To understand why, it’s helpful to review the composition of air. Air is mostly nitrogen (78%), with 21% oxygen, and smaller amounts of carbon dioxide, water vapor, and other gases. The oxygen and water vapor are the molecules that matter.

Although you might think oxygen would be a larger molecule than nitrogen because it has a higher mass on the periodic table, elements further along an element period actually have a small atomic radius because of the nature of the electron shell. An oxygen molecule, O2, is smaller than a nitrogen molecule, N2, making it easier for oxygen to migrate through the wall of tires. Tires filled with air deflate more quickly than those filled with pure nitrogen.

Does It Really Matter?

Is it enough to matter?

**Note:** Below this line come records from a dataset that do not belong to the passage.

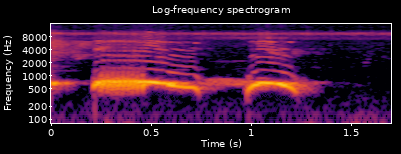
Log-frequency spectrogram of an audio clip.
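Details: Spotted dove singing actively to draw other doves: a long wavering rolling coo sliding down, then a shorter arched coo, clear and close.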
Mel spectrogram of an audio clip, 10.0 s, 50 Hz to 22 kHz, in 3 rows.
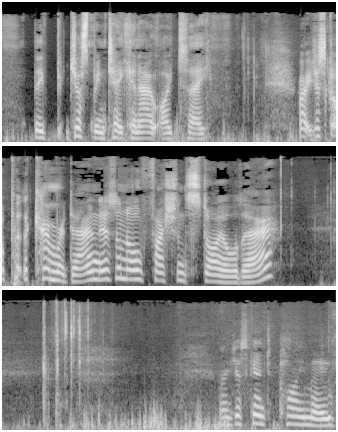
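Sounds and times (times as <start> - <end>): camera scraping on stone: 6.1 - 7.9
camera knocking on stone: 7.1 - 7.6.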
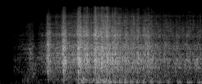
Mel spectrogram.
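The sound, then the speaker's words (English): Engine of a motorized three-wheeled rickshaw taxi running on compressed natural gas in New Delhi, starting with a few sharp bursts and then settling into a rapid, rattling putter that holds steady and loud. “Most Indians use rickshaws like this one to commute to work and run errands. They're basically three-wheel motorcycle taxis.”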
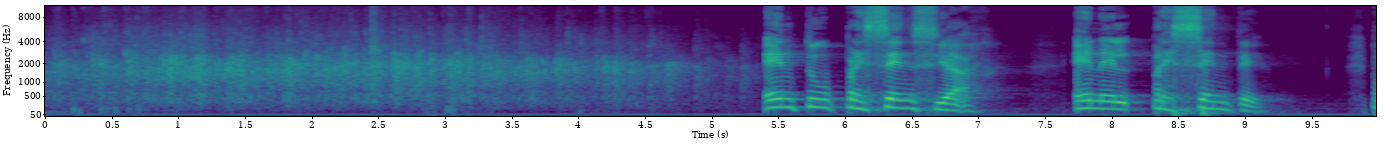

A 2007 Consumer Reports study compared air-inflated tires and nitrogen-inflated tires to see which lost pressure more quickly and whether the difference was significant.

The study compared 31 different automobile models with tires inflated to 30 psi. They followed the tire pressure for a year and found air-filled tires lost an average of 3.5 psi, while nitrogen-filled tires lost an average of 2.2 psi. In other words, air-filled tires leak 1.59 times more quickly than nitrogen-filled tires.

The leakage rate varied widely between different brands of tires, so if a manufacturer recommends filling a tire with nitrogen, it’s best to heed the advice. For example, the BF Goodrich tire in the test lost 7 psi. Tire age also mattered. Presumably, older tires accumulate tiny fractures which make them more leaky with time and wear.

Water is another molecule of interest. If you only ever fill up your tires with dry air, the effects of water aren’t a problem, but not all compressors remove water vapor.

Water in tires should not lead to tire rot in modern tires because they are coated with aluminum so they will form aluminum oxide when exposed to water. The oxide layer protects the aluminum from further attack in much the same way chrome protects steel. However, if you are using tires that do not have the coating, water can attack the tire polymer and degrade it.

The more common problem (which I have noted in my Corvette, when I have used air rather than nitrogen) is that water vapor leads to pressure fluctuations with temperature. If there is water in your compressed air, it enters the tires. As the tires heat up, the water vaporizes and expands, increasing tire pressure much more significantly than what you see from the expansion of nitrogen and oxygen.

As the tire cools, pressure drops appreciably. The changes reduce tire life expectancy and affect fuel economy. Again, the magnitude of the effect likely is influenced by brand of tire, age of tire, and how much water you have in your air.

The Bottom Line

The important thing is to make sure your tires are kept inflated at the proper pressure. This is much more important than whether the tires are inflated with nitrogen or with air. However, if your tires are expensive or you drive under extreme conditions (i.e., at high speeds or with extreme temperature changes over the course of a trip), it’s worth it to use nitrogen. If you have low pressure but normally fill with nitrogen, it’s better to add compressed air than wait until you can get nitrogen, but you may see a difference in the behavior of your tire pressure.

If there is water in with the air, any problems will likely be lasting, since there’s nowhere for the water to go.

Air is fine for most tires and preferable for a vehicle you’ll take to remote locations, since compressed air is much more readily available than nitrogen.